Author(s): Pendleton John D, William T
BACKGROUND: Marrow stromal cells (MSC) can differentiate into multiple mesenchymal tissues. To assess the feasibility of human MSC transplantation, we evaluated the in vitro immunogenicity of MSC and their ability to function as alloantigen presenting cells (APC).
METHODS: Human MSC were derived and used in mixed cell cultures with allogeneic peripheral blood mononuclear cells (PBMC). Expression of immunoregulatory molecules on MSC was analyzed by flow cytometry. An MSC-associated suppressive activity was analyzed using cell-proliferation assays and enzyme-linked immunoassays.
RESULTS: MSC failed to elicit a proliferative response when cocultured with allogeneic PBMC, despite provision of a costimulatory signal delivered by an anti-CD28 antibody and pretreatment of MSC with gamma-interferon.
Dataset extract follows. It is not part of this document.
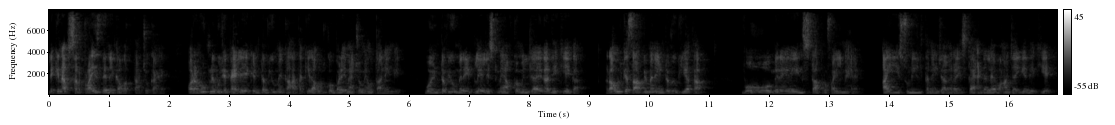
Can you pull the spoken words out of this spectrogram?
लेकिन अब सरप्राइज़ देने का वक्त आ चुका है। और अनूप ने मुझे पहले एक इंटरव्यू में कहा था कि राहुल को बड़े मैचों में उतारेंगे। वो इंटरव्यू मेरे प्ले में आपको मिल जाएगा, देखिएगा। राहुल के साथ भी मैंने इंटरव्यू किया था। वो मेरे इंस्टा प्रोफ़ाइल में है। आई सुनील तनेजा मेरा इंस्टा हैंडल है, वहाँ जाइए, देखिए।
MSC express major histocompatibility complex (MHC) class I and lymphocyte function-associated antigen (LFA)-3 antigens constitutively and MHC class II and intercellular adhesion molecule (ICAM)-1 antigens upon gamma-interferon treatment but do not express CD80, CD86, or CD40 costimulatory molecules. MSC actively suppressed proliferation of responder PBMC stimulated by third-party allogeneic PBMC as well as T cells stimulated by anti-CD3 and anti-CD28 antibodies. Separation of MSC and PBMC by a semipermeable membrane did not abrogate the suppression. The suppressive activity could not be accounted for by MSC production of interleukin-10, transforming growth factor-beta1, or prostaglandin E2, nor by tryptophan depletion of the culture medium.
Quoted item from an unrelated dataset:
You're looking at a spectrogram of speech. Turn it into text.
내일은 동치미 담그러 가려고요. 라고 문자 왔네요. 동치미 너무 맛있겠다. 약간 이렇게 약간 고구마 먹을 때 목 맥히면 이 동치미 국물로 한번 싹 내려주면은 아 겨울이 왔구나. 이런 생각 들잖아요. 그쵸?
CONCLUSIONS: Human MSC fail to stimulate allogeneic PBMC or T-cell proliferation in mixed cell cultures. Unlike other nonprofessional APC, this failure of function is not reversed by provision of CD28-mediated costimulation nor gamma-interferon pretreatment. Rather, MSC actively inhibit T-cell proliferation, suggesting that allogeneic MSC transplantation might be accomplished without the need for significant host immunosuppression.Journal of Stem Cell Research & Therapy